[Opening Task inputs section]
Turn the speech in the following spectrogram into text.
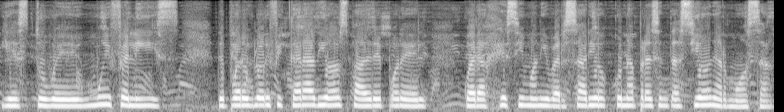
Y estuve muy feliz de poder glorificar a Dios Padre por el cuadragésimo aniversario con una presentación hermosa.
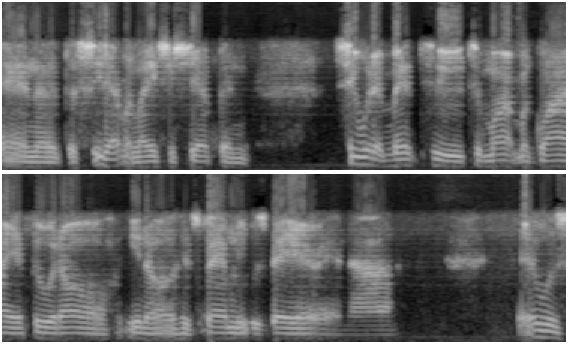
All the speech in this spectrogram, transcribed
and uh, to see that relationship and see what it meant to to Mark McGwire through it all. You know, his family was there, and uh, it was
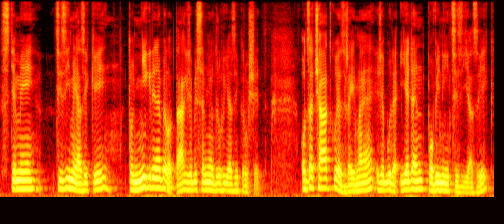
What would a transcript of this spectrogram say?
s těmi cizími jazyky to nikdy nebylo tak, že by se měl druhý jazyk rušit. Od začátku je zřejmé, že bude jeden povinný cizí jazyk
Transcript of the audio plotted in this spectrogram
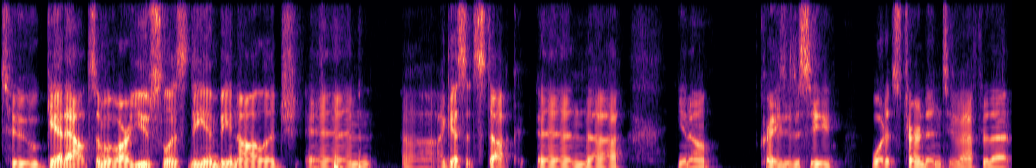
to get out some of our useless DMB knowledge, and uh, I guess it stuck. And uh, you know, crazy to see what it's turned into after that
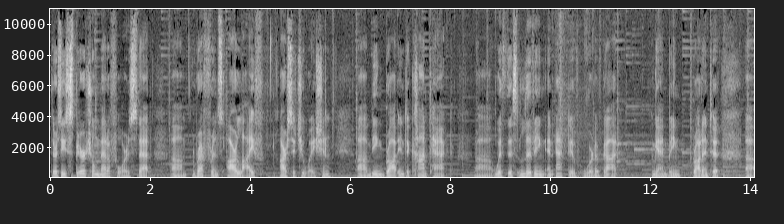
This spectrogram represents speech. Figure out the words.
there's these spiritual metaphors that um, reference our life, our situation, uh, being brought into contact uh, with this living and active Word of God. Again, being brought into uh,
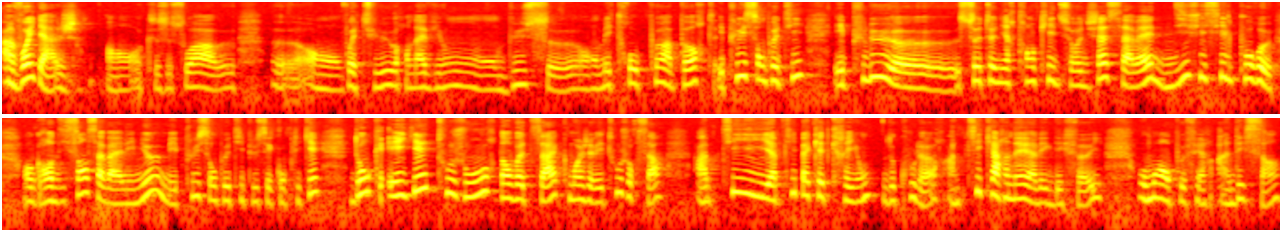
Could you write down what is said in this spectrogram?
un voyage, que ce soit euh, euh, en voiture, en avion, en bus, euh, en métro, peu importe. Et plus ils sont petits, et plus se tenir tranquille sur une chaise, ça va être difficile pour eux. En grandissant, ça va aller mieux, mais plus ils sont petits, plus c'est compliqué. Donc ayez toujours dans votre sac, moi j'avais toujours ça, un petit, un petit paquet de crayons de couleur, un petit carnet avec des feuilles. Au moins on peut faire un dessin.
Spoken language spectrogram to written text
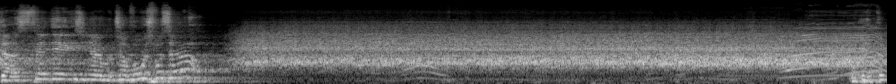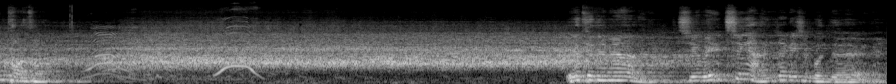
자, 스탠딩에 계신 여러분, 저 보고 싶었어요? 오케이, 좀 더, 더. 이렇게 되면 지금 1층에 앉아 계신 분들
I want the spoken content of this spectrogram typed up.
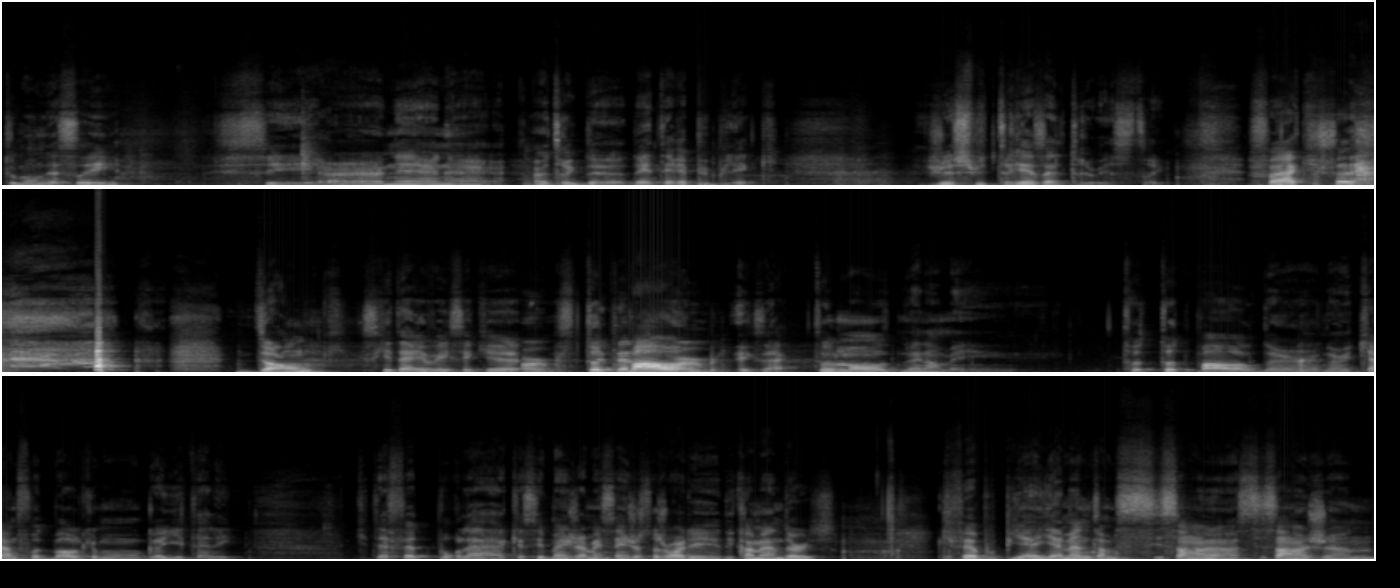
tout le monde le sait, c'est un, un- un- un truc d'intérêt public. Je suis très altruiste. Fait que ça... Donc, ce qui est arrivé, c'est que Humble. tout part... humble. Exact. Tout le monde... Mais non, mais... Tout, tout part d'un d'un camp de football que mon gars y est allé, qui était fait pour la... que c'est Benjamin Saint-Just, le joueur des, Commanders, qui fait... Puis il amène comme 600, 600 jeunes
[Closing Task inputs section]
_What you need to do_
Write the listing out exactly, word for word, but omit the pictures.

_Exercise result_
Turn the speech in the following spectrogram into text.
Y estuve muy feliz de poder glorificar a Dios Padre por el cuadragésimo aniversario con una presentación hermosa.
All the speech in this spectrogram, transcribed
and uh, to see that relationship and see what it meant to to Mark McGwire through it all. You know, his family was there, and uh, it was
What would a transcript of this spectrogram say?
s těmi cizími jazyky to nikdy nebylo tak, že by se měl druhý jazyk rušit. Od začátku je zřejmé, že bude jeden povinný cizí jazyk
Transcript of the audio plotted in this spectrogram
to get out some of our useless DMB knowledge, and uh, I guess it stuck. And uh, you know, crazy to see what it's turned into after that
This spectrogram represents speech. Figure out the words.
there's these spiritual metaphors that um, reference our life, our situation, uh, being brought into contact uh, with this living and active Word of God. Again, being brought into uh,
Could you write down what is said in this spectrogram?
un voyage, que ce soit euh, euh, en voiture, en avion, en bus, euh, en métro, peu importe. Et plus ils sont petits, et plus se tenir tranquille sur une chaise, ça va être difficile pour eux. En grandissant, ça va aller mieux, mais plus ils sont petits, plus c'est compliqué. Donc ayez toujours dans votre sac, moi j'avais toujours ça, un petit, un petit paquet de crayons de couleur, un petit carnet avec des feuilles. Au moins on peut faire un dessin.
Spoken language spectrogram to written text
자, 스탠딩에 계신 여러분, 저 보고 싶었어요? 오케이, 좀 더, 더. 이렇게 되면 지금 1층에 앉아 계신 분들
I want the spoken content of this spectrogram typed up.
tout le monde le sait, c'est un, un- un- un truc d'intérêt public. Je suis très altruiste. Fait que ça... Donc, ce qui est arrivé, c'est que Humble. tout part... humble. Exact. Tout le monde... Mais non, mais... Tout, tout part d'un d'un camp de football que mon gars y est allé, qui était fait pour la... que c'est Benjamin Saint-Just, le joueur des, Commanders, qui fait... Puis il amène comme 600, 600 jeunes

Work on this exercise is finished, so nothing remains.